Stories matter: They shape the way we see ourselves, the way we see others, and the way we understand history. By sharing and listening to stories, we recognize ourselves as part of the human story, as individuals who can change the narrative by making positive choices and shaping our world.
Memorializing the Armenian genocide.
I have always been fascinated by the creation of – and purpose behind – memorials and monuments. I can appreciate the level of thought and detail that goes into each and every design.
When teachers flip the calendar to August, the countdown is on. Inevitably, we begin planning for the next school year. One of the beautiful things about being a teacher is the opportunity for new beginnings.
I am always reflecting on how I can improve a lesson, unit or activity and the Facing History website is a go-to resource for me. Here are my five recommended resources from the Facing History website to inspire your classroom practice this year:
We are very happy to welcome the voice of student Anmol Sandhu to the Facing History and Ourselves Ontario Network blog this week as she reflects on the power of choosing to participate.
As a high school teacher, one of the most common things that I hear when walking through the hallways is the refrain of students dishing out advice to their friends: “If that happened to me, I would’ve done/said _______.”
When I hear it, my first reaction is to wonder if there is truth in the advice. And if there is, how much?
I wear a pendant around my neck. It’s about the size of a quarter and it has the silhouette of a solitary candle carved out of the middle. Written around the candle are the words Remember and Never Again. It’s a simple, yet powerful design. A student, noticing this, asked me why I often wore it and what it meant. Instead of answering the question directly, I turned it back to her. I told her that a friend of mine had bought it for me at the United States Holocaust Memorial Museum in Washington D.C. and I asked her why we study the Holocaust. Why do we need to remember?

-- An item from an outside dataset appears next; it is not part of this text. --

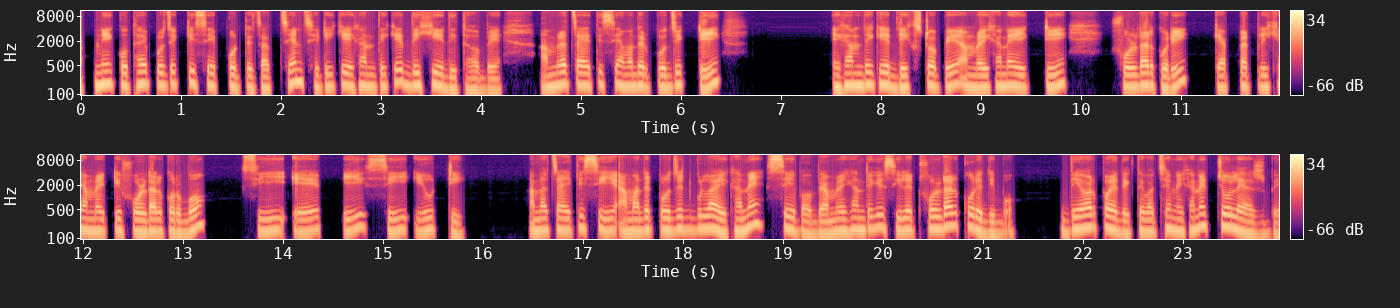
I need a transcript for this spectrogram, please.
আপনি কোথায় প্রজেক্টটি সেভ করতে চাচ্ছেন সেটিকে এখান থেকে দেখিয়ে দিতে হবে। আমরা চাইতেছি আমাদের প্রজেক্টটি এখান থেকে ডেস্কটপে আমরা এখানে একটি ফোল্ডার করি। CapCut লিখে আমরা একটি ফোল্ডার করব। C-A-P-C-U-T আমরা চাইতেছি আমাদের প্রজেক্টগুলা এখানে সেভ হবে। আমরা এখান থেকে সিলেক্ট ফোল্ডার করে দিব। দেওয়ার পরে দেখতে পাচ্ছেন এখানে চলে আসবে।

“Sir, it keeps happening again and again. We don’t learn. I don’t think we’re going to get better. There doesn’t seem to be much hope.”
Three years ago a grade 12 student said this to me in my West and the World class. Every so often it echoes in my head. She was doing a research paper on Rwanda and the United Nations, and had done a significant amount of reading on the topic and she was passionately upset about how the world had allowed the Rwandan Genocide to happen.

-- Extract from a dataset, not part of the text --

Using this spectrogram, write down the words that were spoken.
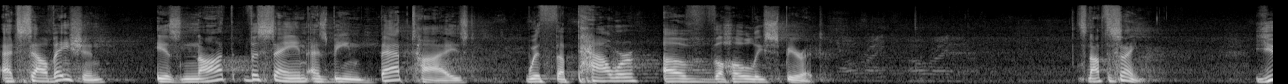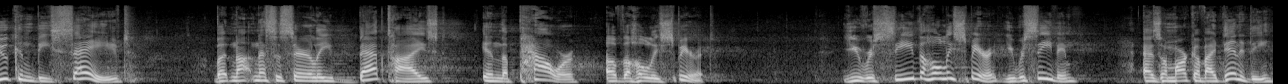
at salvation is not the same as being baptized with the power of the Holy Spirit. It's not the same. You can be saved, but not necessarily baptized in the power of the Holy Spirit. You receive the Holy Spirit, you receive Him as a mark of identity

With any new course, teachers will often ask themselves, “Where do I begin?” This is an even more daunting question when dealing with such a difficult subject as genocide. In my preparation for teaching the Grade 11 Genocide and Crimes Against Humanities course at Louise Arbour Secondary School, I asked myself, “How can the students and I relate to situations that are so extreme and beyond most of our experiences?”
I started journaling when I was a boy canoeing the waters surrounding my family cottage in Muskoka. My journals were filled with maps of all the places I “discov

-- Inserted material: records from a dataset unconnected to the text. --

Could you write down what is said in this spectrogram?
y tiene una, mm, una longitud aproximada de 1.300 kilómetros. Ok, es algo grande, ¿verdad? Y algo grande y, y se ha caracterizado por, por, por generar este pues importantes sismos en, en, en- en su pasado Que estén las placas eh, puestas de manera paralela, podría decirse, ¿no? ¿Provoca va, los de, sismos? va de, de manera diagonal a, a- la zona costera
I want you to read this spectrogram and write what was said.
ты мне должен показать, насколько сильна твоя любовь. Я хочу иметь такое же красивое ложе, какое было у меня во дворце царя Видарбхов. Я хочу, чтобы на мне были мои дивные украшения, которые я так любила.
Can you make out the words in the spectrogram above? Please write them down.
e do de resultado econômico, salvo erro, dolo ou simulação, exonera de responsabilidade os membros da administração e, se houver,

ered” during my summers up north. As the years went by and I entered high school, the journal’s pages of maps became dotted with anecdotes from my life beyond that lake. It was around this time that I found a copy of The Journey is the Destination: The Journals of Dan Eldon at a local bookstore.
After recently watching the movie Indiana Jones and the Last Crusade with my sons, a thought hit me. In the movie, Indiana accidently comes across the gigantic map room where Nazis are secretly planning their conquests. Leaders and rulers – and everyday citizens – throughout history (like Winston Churchill, for example) have had map rooms. My students needed one too.